Children lie or hide things from parents just because they fear their parents or fear the consequences parents can give.Tell them I trust you will do the right thing. I know you are smart enough to judge the situation and make the right decision. Observe them and offer support if they need.
Rather than threatening them to take away their privileges or grounding them; build enough trust and connection that they become self-responsible and self-disciplined.
Enter into your teen’s world: take interest in their friends and hobbies
Build a connection with your teen’s friends. Get to know them by inviting them to your home. Be kind and friendly.
Do not judge or criticise small things. If you have a serious concern like a friend being involved with smoking or drugs, talk to your child gently about your concern and find a solution together.
Take a genuine interest and build curiosity in your teen’s interests, even if you don’t like those things. Watch movies of their choice, listen to their favorite music.
“When you are clear that your relationship with your child is all that matters, then whether it’s Rock or Raga does not matter anymore.”
Show affection: in every possible way
Just because they’ve grown taller than you, don’t stop hugging and kissing them and call them sweet names as you did when they were babies.
Even if some teens resist physical affection by parents; they secretly enjoy it most of the times and physical caring touch is really good for their mental & emotional health too.
If they tell you not to hug in front of others, respect that.
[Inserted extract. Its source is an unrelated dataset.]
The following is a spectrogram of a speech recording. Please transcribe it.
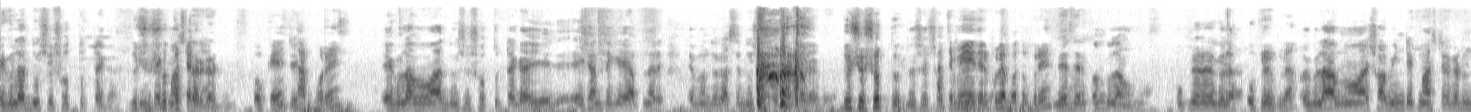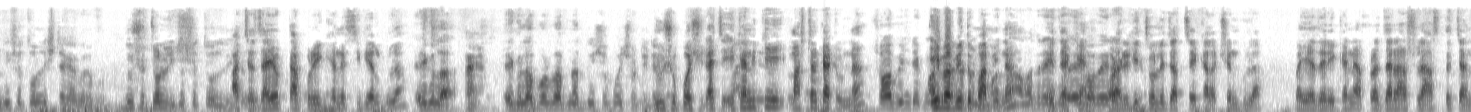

But do show affection when alone in ways they like whether it’s a pat on the shoulder or a head massage.
Be a Role Model for them: Set a good live example
Last but not the least, “be the person you want your teen to be.”If you want your teen to restrict their phone usage, first you delete all social media from your phone. Stop using your phone completely when you are with them or around them. That’s the only way you can influence them positively.
If you want your teen to talk to you respectfully, first you practice being calm and polite even in stressful situations. If you are not patient enough and lose your cool often, take help of a life coach to learn how to manage your emotions first.When you stop losing your cool, that will inspire them naturally rather than you telling them not to be angry.
Building an amazing relationship with your teen starts with communication and connection. These tips are a perfect place to begin.
This has also been published in http://www.salonisingh.com/